I seem to have been unclear. I was only making the point that the Dial prize was a good deal of money then. I did not mean to make a point about his salary or how poor they were. For one thing, Viv's medical bills were constant, and for another, Tom was not at the bank when a lot of those early letters about their needs and difficulties were being written. (I have read the letters.) But even later they had expenses that would have been very difficult to manage. But I think that in 1922 $2000 was a considerable prize. That was all I meant to emphasize.
>>> [log in to unmask] 07/31/05 2:31 PM >>>
Given what you say, it's quite likely that currency values had changed
substantially between 1922 and 1929. The Great War had a tremendous
impact on currency value both in the US and Europe, and by 1929 that
situation would have both stabilized in some countries and been
threatened in others by the massive and growing depression in Germany
and elsewhere (by the time Hitler rose to power in 1933, for instance,
I believe that the mark was almost worth less than the paper it was
My main point is that Eliot's salary, whilst it allowed Vivien[ne] not
to work, was barely enough for the Eliots. I don't believe they had a
motor car, and they lived in a rented flat (or two) with a servant
(charwoman)who did not live in; in fact, in some of Eliot's letters he
mentioned he would not have retained her, but for Vivien[ne]. Eliot's
main concern from 1917 on was money, as evidenced in his letters.
Vivien[ne]'s various medical bills were quite high, and even the
cottage in Marlow was a stretch. The Eliots borrowed funds from friends
and family (and Eliot received some money from his parents from time to
time), and holidays were either local or rare. Moreover, Eliot
certainly did not feel he could leave his job at Lloyds, or take
anything for less pay.
So whilst Eliot's salary was rather a handsome one (recognised in his
loyalty to the bank), the Eliots were not living, I think, the
upper-class life in the early 20s, though they were of course better
off than some. Virginia Woolf, on the other hand, had the benefit of
coming from a very upper-class family: her father being Leslie Stephen
and her uncle being James Fitzjames Stephen.
Others on the list who have better memories of Ackroyd's biography
would, however, know more about the facts of this than me.
On Saturday, July 30, 2005, at 09:36 AM, Nancy Gish wrote:
> In 1929 Virginia Woolf said that to write women would need £500 and a
> room of their own.
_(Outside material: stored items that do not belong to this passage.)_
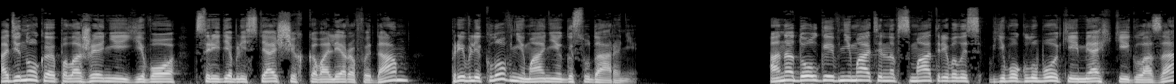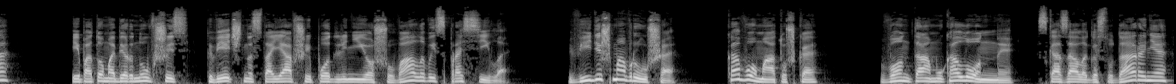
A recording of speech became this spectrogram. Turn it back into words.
одинокое положение его в среде блестящих кавалеров и дам привлекло внимание государыни. Она долго и внимательно всматривалась в его глубокие мягкие глаза и потом, обернувшись к вечно стоявшей подле нее Шуваловой, спросила. «Видишь, Мавруша?» «Кого, матушка?» «Вон там, у колонны», — сказала государыня,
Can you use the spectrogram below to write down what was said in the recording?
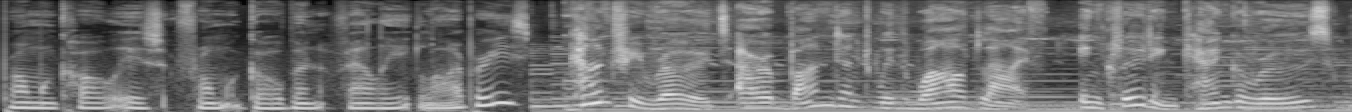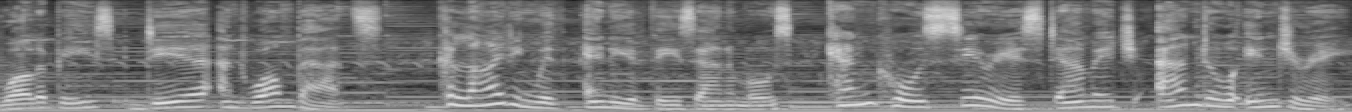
Bronwyn Cole is from Goulburn Valley Libraries. Country roads are abundant with wildlife, including kangaroos, wallabies, deer, and wombats. Colliding with any of these animals can cause serious damage and or injury.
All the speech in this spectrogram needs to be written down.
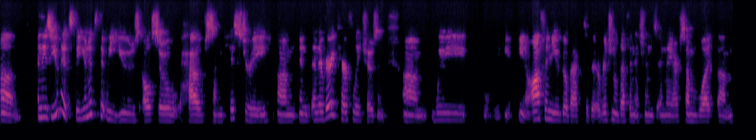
Um, and these units, the units that we use also have some history um, and, and they're very carefully chosen. Um, we, you know, often you go back to the original definitions and they are somewhat um,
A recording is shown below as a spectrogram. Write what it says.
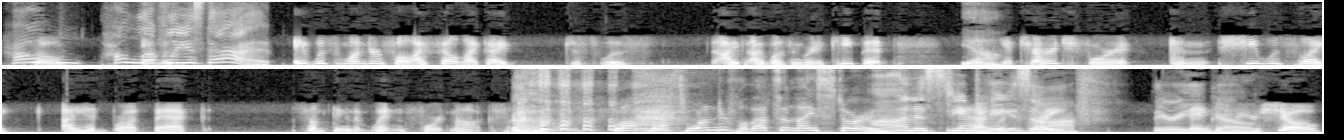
How So, how lovely was- is that? It was wonderful. I felt like I just was I, I wasn't going to keep it. Yeah. Didn't get charged for it. And she was like I had brought back something that went in Fort Knox. I don't know. Well, that's wonderful. That's a nice story. Honesty Yeah, pays off. There you Thanks go. for your show.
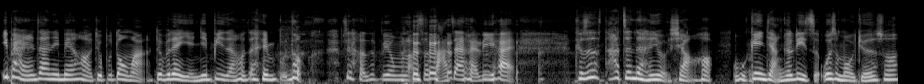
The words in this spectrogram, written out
一排人在那边哈就不动嘛，对不对？眼睛闭然后在那边不动，这样子比我们老师罚站还厉害。可是他真的很有效哈。我跟你讲个例子，为什么我觉得说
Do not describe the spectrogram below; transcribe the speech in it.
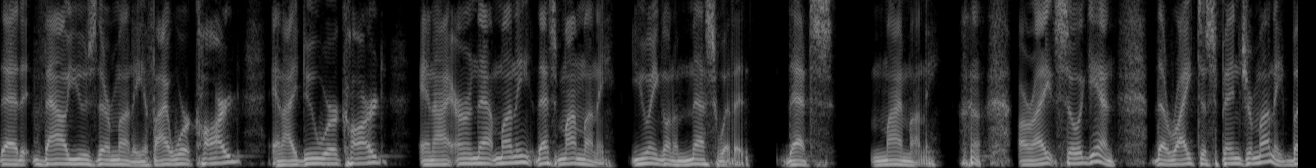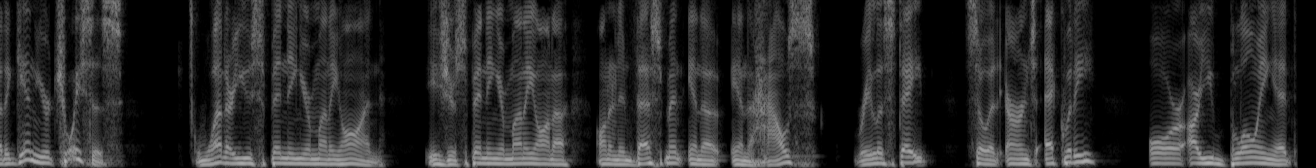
that values their money. If I work hard and I do work hard and I earn that money, that's my money. You ain't going to mess with it. That's my money. All right. So again, the right to spend your money, but again, your choices. What are you spending your money on? Is you're spending your money on a on an investment in a in a house, real estate, so it earns equity, or are you blowing it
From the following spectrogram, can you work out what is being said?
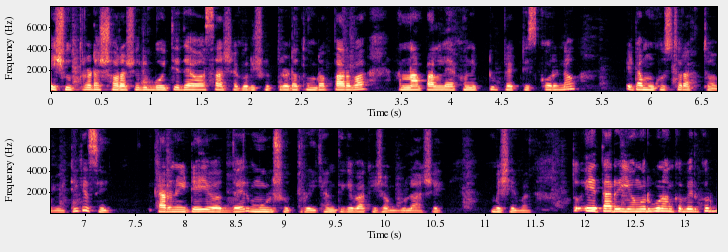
এই সূত্রটা সরাসরি বইতে দেওয়া আছে। আশা করি সূত্রটা তোমরা পারবা। আর না পারলে এখন একটু প্র্যাকটিস করে নাও। এটা মুখস্থ রাখতে হবে, ঠিক আছে? কারণ এটাই অধ্যায়ের মূল সূত্র, এখান থেকে বাকি সবগুলো আসে বেশিরভাগ। তো এ তার ইয়ং ইয়ংয়ের গুণাঙ্ক বের করব,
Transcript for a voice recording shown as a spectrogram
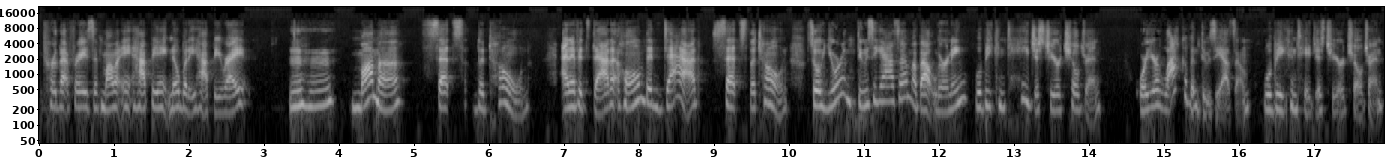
You've heard that phrase if mama ain't happy ain't nobody happy, right? Mm-hmm. Mama sets the tone. And if it's dad at home, then dad sets the tone. So your enthusiasm about learning will be contagious to your children, or your lack of enthusiasm will be contagious to your children.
I think I recall that that is the income of the
> Schlegel sisters in _Howard's End_. So that was a very upper class
> income on which one could have servants, travel, go to concerts, have
> leisure to write.
>>>> [log in to unmask] 07/30/05 11:55 AM >>>
> Tom Gray wrote:
>> John Kenneth Galbraith was interviewed once and described his life at
>> Harvard in the 1920s when he like most others was paid only a few
>> dollars a year (something over $300 if my memeory serves). He said
>> that the
>> salary was low even for the times but that he could afford to run a
> In 1936, as a (rural) elementary school teacher (Life Certificate
> than a bachelor's degree) my mother earned $55 a month (9 months). At
> the time she got her degree & a new job (1943) that had increased to
> per month.
> Probably one way to get a feeling for income levels would be to look up
> statistics for the pay of GS-5s in federal civil service. I assume
> figures are available someplace. (GS-5 was/?is the usual starting level
> for employees with a bachelor degree.)